Companies and organizations that employ 250 or more people in the United Kingdom were legally required to reveal their gender pay gaps by April 4, and the results have been sobering for the music industry, according to reports in Music Business Worldwide and Music Week.
Universal, Sony and Warner’s UK companies submitted statistics that show the percentage difference between average hourly earnings for male and female employees, as well as the gender split between males and females across all levels of the businesses and the difference in bonuses paid.
The short version: Males dominate the highest-paid roles, and are paid significantly more overall.
The average gender pay gap across all three companies is 22.7% at Sony, 29.8% and Universal and 49% at Warner. By way of comparison, MBW cited a much lower 10.7% differentiation at the BBC and a much higher one at HSBC bank, which has 59%.
SONY MUSIC UK
The employees in Sony Music UK’s top-earning quartile are 63.3% male and 36.7% female, while the “upper middle” [second] tier is 51.1% male and 48.9% female; the “lower-middle [third tier]” is 52.2% male and 47.8% female; the lowest-paid is 55.6% male and 44.4% female. The company says that 45% of its total UK workforce of 359 employees is female.
The average hourly pay is 22.7% lower for females than males, and female executives receive 45% less in bonus pay on average than males. However, bonuses are given to 74.3% of males and 75.3% of females. “While our gender pay gap is closing, having fewer women in the most senior roles has had an impact,” the company said in its submission, while noting that more than half of its new employees in the past year were women and more than a third from minority backgrounds.
UNIVERSAL MUSIC UK
In the top-earning quartile of Universal Music UK, 70% of employees are male and 30% are female; the second and third tiers are both 57% male and 43% female; the lowest-paid tier is 51% male and 49% female.

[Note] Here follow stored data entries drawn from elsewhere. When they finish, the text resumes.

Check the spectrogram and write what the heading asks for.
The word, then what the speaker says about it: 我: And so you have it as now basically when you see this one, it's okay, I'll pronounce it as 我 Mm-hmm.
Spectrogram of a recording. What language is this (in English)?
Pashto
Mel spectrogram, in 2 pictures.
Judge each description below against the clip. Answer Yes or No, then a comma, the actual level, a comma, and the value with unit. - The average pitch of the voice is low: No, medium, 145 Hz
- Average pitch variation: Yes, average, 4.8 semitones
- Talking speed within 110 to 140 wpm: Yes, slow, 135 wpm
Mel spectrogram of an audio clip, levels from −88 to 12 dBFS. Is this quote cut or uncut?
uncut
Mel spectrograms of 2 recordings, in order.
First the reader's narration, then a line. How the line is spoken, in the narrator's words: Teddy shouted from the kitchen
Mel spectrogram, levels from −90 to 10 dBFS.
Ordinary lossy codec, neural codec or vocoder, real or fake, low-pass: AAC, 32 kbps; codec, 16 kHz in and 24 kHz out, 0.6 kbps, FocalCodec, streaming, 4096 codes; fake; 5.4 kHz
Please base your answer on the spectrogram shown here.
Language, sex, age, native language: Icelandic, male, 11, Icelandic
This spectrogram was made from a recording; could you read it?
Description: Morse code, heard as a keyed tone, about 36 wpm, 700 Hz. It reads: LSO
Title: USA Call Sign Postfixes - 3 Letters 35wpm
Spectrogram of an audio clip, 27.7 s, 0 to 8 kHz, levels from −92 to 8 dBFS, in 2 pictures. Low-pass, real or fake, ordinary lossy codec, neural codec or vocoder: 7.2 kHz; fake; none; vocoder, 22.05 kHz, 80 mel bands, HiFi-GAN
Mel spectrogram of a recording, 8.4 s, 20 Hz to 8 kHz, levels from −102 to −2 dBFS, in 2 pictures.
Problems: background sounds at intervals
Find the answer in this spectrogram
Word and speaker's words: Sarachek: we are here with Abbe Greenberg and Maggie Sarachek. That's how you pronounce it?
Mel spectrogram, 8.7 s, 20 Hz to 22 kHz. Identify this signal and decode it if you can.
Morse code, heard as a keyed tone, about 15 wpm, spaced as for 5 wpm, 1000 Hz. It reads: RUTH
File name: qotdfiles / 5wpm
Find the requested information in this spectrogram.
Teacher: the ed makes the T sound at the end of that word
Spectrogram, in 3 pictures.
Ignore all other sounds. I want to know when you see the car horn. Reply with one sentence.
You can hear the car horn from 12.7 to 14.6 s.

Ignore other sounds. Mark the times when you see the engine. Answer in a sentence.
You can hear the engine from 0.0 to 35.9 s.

The average hourly pay across the company is 29.8% lower for females than males, and female executives are paid 49.2% less in bonus pay than males. Bonuses are given to 74% of male employees and 74% of females.
“Success in our fast-evolving industry depends on us attracting people from all kinds of backgrounds, and having a team that truly reflects and supports the incredible diversity of our artist roster and society,” wrote Morna Cook, senior director of HR, in the submission. “Uniquely in the UK music industry, two of our five “frontline” labels are now led by female presidents [Rebecca Allen at Decca and Jo Charrington, co-president of Capitol Records UK] – promotions not reflected in the period covered by this report.
“The Gender Pay Report we are publishing today, which covers every Universal Music employee based in the UK, shows a gender pay gap which is unacceptable to us,” she continues. “The gap is due to having fewer women than men in senior positions, something we are addressing. We have put in place several measures to accelerate our efforts to promote inclusion and diversity in all its forms.” She cites the company’s paid-intern program, which has brought in more than 400 interns since 2009, half of whom are female and career development to foster the advancement of our female executives, including mentoring and coaching. She also writes, “It’s worth noting that our headline pay gap figures are influenced by bonuses paid to senior A&R staff, an area of the music business which is still male-dominated. To help address that, we have put in place, and are continuing to build, a development plan to increase the number of women in our A&R teams to more closely reflect the overall 50:50 gender splits in our frontline labels.”
WARNER MUSIC UK
In the top-earning quartile of Warner Music UK, 74% of employees are male and 26% are female; the second tier is 56% male and 44% female; the third is 59% male and 41% female; and the lowest-paid tier is 53% male and 47% female. Warner says that 42% of its total UK workforce is female.
The average hourly rate of pay is 49% lower for females than males, and female executives are paid 82% less bonus pay on average than their male counterparts. Bonuses are given to 85% of males and 74% of females.
“Our current gender pay gap numbers make starkly clear the need for us to accelerate the pace of change within our company. For the past three years, we’ve been focused on making WMUK a more dynamic and forward-thinking organisation,” wrote Masha Osherova, WMG’s EVP of human resources, in the company’s submission. “While we’ve made real progress in many different areas, we’re acutely aware there’s still much more work to do, especially if we are to be as diverse and inclusive as we aspire to be and if we are to increase the number of women in leadership roles.” She wrote that female advancement is an “urgent priority” at the company and cited actions including employee-led groups to examine diversity, a new code of conduct, revised parental leave policies and more diverse candidate pools. The company also launched a female-mentoring program last year.
Reps for the three label groups either declined or did not immediately reply to Variety’s inquiries regarding further comment.